Stored records:

= Beginning of Section =

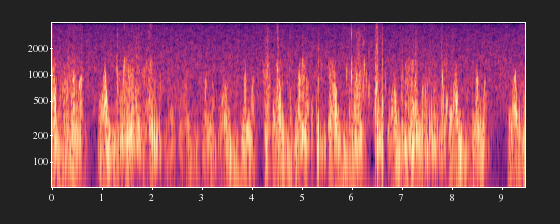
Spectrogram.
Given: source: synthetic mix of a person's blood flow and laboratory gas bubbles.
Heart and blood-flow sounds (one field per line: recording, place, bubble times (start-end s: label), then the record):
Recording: Doppler ultrasound of blood flow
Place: precordium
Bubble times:
0.00-0.08 s: bubbles
0.11-0.63 s: bubbles
1.26-2.19 s: bubbles
4.21-4.38 s: bubbles
4.47-4.66 s: bubbles
4.72-4.81 s: bubbles
4.95-5.22 s: bubbles
5.26-5.63 s: bubbles
5.86-6.35 s: bubbles
6.42-6.69 s: bubbles
6.96-8.00 s: bubbles
9.30-9.47 s: bubbles
From the record:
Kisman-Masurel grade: 332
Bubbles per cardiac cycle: rolling drumbeat, 9 or more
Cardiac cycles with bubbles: 50 to 99%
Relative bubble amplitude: moderate (0.250 to 0.450)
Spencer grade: 3 (all of the cardiac periods contain showers or single bubble signals, but not dominating or overriding the cardiac motion signals)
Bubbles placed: only in the low amplitude regions of the cardiac cycle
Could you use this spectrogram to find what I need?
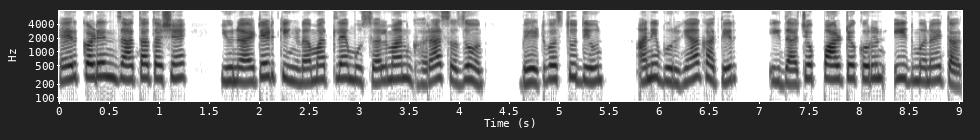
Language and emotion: Goan Konkani, neutral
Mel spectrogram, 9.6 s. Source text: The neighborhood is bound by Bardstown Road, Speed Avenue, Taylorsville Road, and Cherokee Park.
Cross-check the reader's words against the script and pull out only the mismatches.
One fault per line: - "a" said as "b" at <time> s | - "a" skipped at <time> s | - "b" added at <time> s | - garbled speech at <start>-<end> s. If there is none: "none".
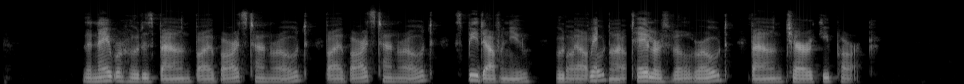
- "by Bardstown Road" added at 3.2 s
- garbled speech at 5.6-6.3 s
- "and" said as "bound" at 7.4 s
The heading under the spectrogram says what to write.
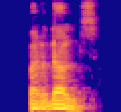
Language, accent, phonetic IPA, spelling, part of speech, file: Catalan, Valencia, [paɾˈðals], pardals, noun, LL-Q7026 (cat)-pardals.wav
- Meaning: plural of pardal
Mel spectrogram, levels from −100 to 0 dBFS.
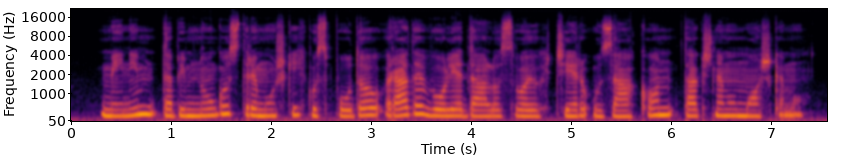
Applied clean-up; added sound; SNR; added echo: none; none; none; none.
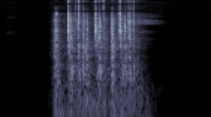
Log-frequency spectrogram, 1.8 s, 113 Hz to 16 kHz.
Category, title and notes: Sound effects > Objects / House appliances
Recorded on a redmi note 12, maybe not as high-quality as the professionals, but I tried.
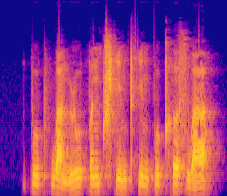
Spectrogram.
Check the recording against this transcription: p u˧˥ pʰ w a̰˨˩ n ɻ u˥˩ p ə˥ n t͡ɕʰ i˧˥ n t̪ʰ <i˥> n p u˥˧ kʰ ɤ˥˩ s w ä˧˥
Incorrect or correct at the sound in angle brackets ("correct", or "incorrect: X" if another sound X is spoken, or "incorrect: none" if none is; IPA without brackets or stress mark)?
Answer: incorrect: i˥˧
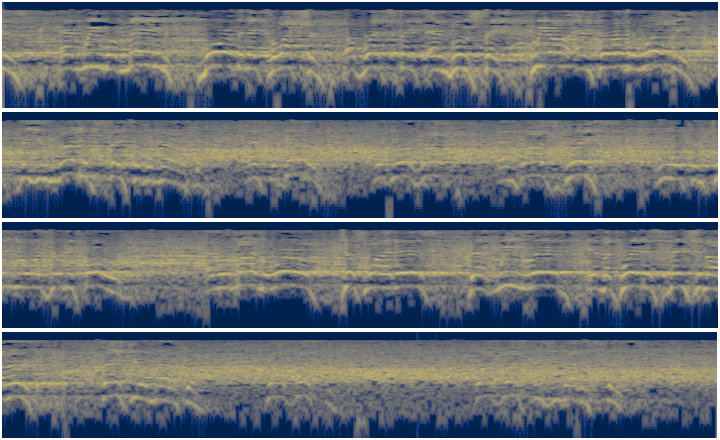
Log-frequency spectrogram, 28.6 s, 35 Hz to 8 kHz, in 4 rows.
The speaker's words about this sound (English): All right, so all these people cheering for Barack Obama being reelected, listening to that rhetoric sounds a lot like things were 4 years ago.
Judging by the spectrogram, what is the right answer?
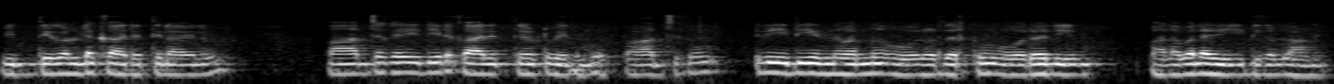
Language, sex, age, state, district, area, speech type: Malayalam, male, 18-30, Kerala, Wayanad, rural, spontaneous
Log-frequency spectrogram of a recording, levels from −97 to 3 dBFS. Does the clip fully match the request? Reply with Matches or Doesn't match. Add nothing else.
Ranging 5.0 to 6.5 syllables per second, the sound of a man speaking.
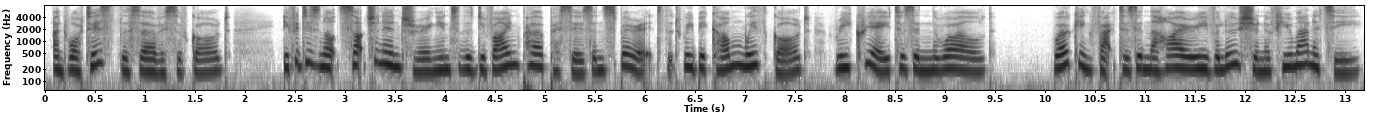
Doesn't match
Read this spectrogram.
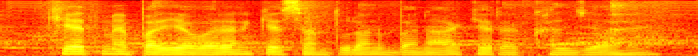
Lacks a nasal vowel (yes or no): no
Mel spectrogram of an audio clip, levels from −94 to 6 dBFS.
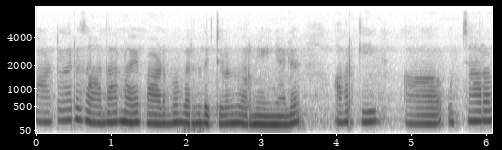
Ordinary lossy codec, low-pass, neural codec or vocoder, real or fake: none; 7.2 kHz; none; real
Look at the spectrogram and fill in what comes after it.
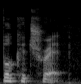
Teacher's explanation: small stress on book big stress on trip and we've got a linking there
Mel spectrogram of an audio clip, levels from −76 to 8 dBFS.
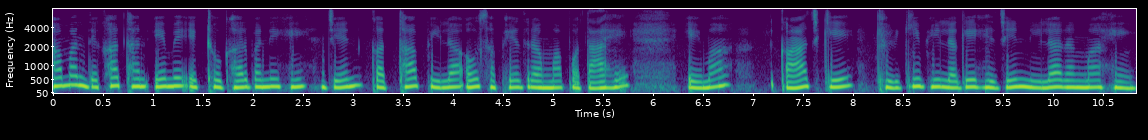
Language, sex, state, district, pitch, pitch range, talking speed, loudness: Chhattisgarhi, female, Chhattisgarh, Sukma, 245 Hz, 230-265 Hz, 165 wpm, -10 LUFS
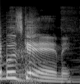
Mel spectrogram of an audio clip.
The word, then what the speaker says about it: Buscemi: Like Steve but I don't Buscemi. Know. He always says it way different. Yeah, Busque Amy. Hey, Busque Amy. Like, that's how he says it.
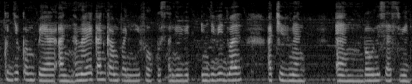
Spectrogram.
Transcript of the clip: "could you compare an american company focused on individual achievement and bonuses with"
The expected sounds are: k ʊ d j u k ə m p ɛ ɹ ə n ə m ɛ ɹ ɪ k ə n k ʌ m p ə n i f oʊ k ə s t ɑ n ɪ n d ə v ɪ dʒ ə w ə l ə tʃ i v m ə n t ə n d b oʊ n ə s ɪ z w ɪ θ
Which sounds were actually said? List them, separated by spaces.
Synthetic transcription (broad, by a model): k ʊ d j u k ə m p ɛ ɹ ə n ə m ɛ ɹ ɪ k ə n k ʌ m p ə n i f oʊ k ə s ɑ n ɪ n d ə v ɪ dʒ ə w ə l ə tʃ i v m ə n t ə n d b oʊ n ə s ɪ s w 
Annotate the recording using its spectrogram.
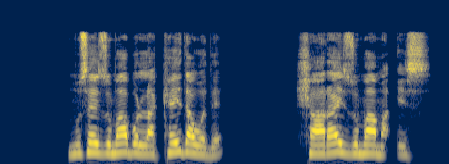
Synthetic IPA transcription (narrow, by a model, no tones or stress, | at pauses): mʊs̬ɛjzʊmaːbɔlːɐkɛjɪd̪ɐwɔd̪ɛ | ʃaːɾɐjzʊmaːmɐʔis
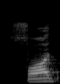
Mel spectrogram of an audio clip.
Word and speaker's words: ص: Sod should be a very full mouth sound, sod, whereas scene should be an empty mouth sound.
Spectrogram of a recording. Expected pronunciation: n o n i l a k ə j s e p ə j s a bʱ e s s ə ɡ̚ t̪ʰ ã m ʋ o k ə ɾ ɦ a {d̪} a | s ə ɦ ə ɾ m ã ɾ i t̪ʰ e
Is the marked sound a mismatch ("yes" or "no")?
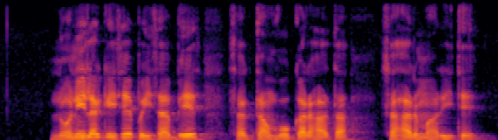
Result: yes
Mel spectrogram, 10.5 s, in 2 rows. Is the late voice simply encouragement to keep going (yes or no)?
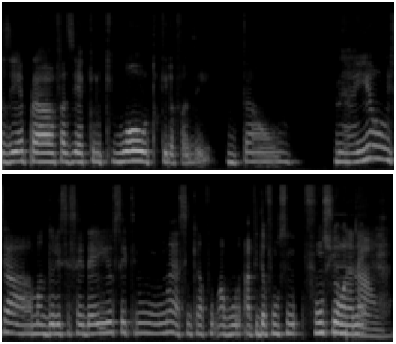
yes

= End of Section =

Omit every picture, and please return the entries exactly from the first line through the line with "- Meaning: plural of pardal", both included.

Spectrogram.
Given: source: synthetic mix of a person's blood flow and laboratory gas bubbles.
Heart and blood-flow sounds (one field per line: recording, place, bubble times (start-end s: label), then the record):
Recording: Doppler ultrasound of blood flow
Place: precordium
Bubble times:
0.00-0.08 s: bubbles
0.11-0.63 s: bubbles
1.26-2.19 s: bubbles
4.21-4.38 s: bubbles
4.47-4.66 s: bubbles
4.72-4.81 s: bubbles
4.95-5.22 s: bubbles
5.26-5.63 s: bubbles
5.86-6.35 s: bubbles
6.42-6.69 s: bubbles
6.96-8.00 s: bubbles
9.30-9.47 s: bubbles
From the record:
Kisman-Masurel grade: 332
Bubbles per cardiac cycle: rolling drumbeat, 9 or more
Cardiac cycles with bubbles: 50 to 99%
Relative bubble amplitude: moderate (0.250 to 0.450)
Spencer grade: 3 (all of the cardiac periods contain showers or single bubble signals, but not dominating or overriding the cardiac motion signals)
Bubbles placed: only in the low amplitude regions of the cardiac cycle
Could you use this spectrogram to find what I need?
Language and emotion: Goan Konkani, neutral
Mel spectrogram, 9.6 s. Source text: The neighborhood is bound by Bardstown Road, Speed Avenue, Taylorsville Road, and Cherokee Park.
Cross-check the reader's words against the script and pull out only the mismatches.
One fault per line: - "a" said as "b" at <time> s | - "a" skipped at <time> s | - "b" added at <time> s | - garbled speech at <start>-<end> s. If there is none: "none".
- "by Bardstown Road" added at 3.2 s
- garbled speech at 5.6-6.3 s
- "and" said as "bound" at 7.4 s
The heading under the spectrogram says what to write.
Language, accent, phonetic IPA, spelling, part of speech, file: Catalan, Valencia, [paɾˈðals], pardals, noun, LL-Q7026 (cat)-pardals.wav
- Meaning: plural of pardal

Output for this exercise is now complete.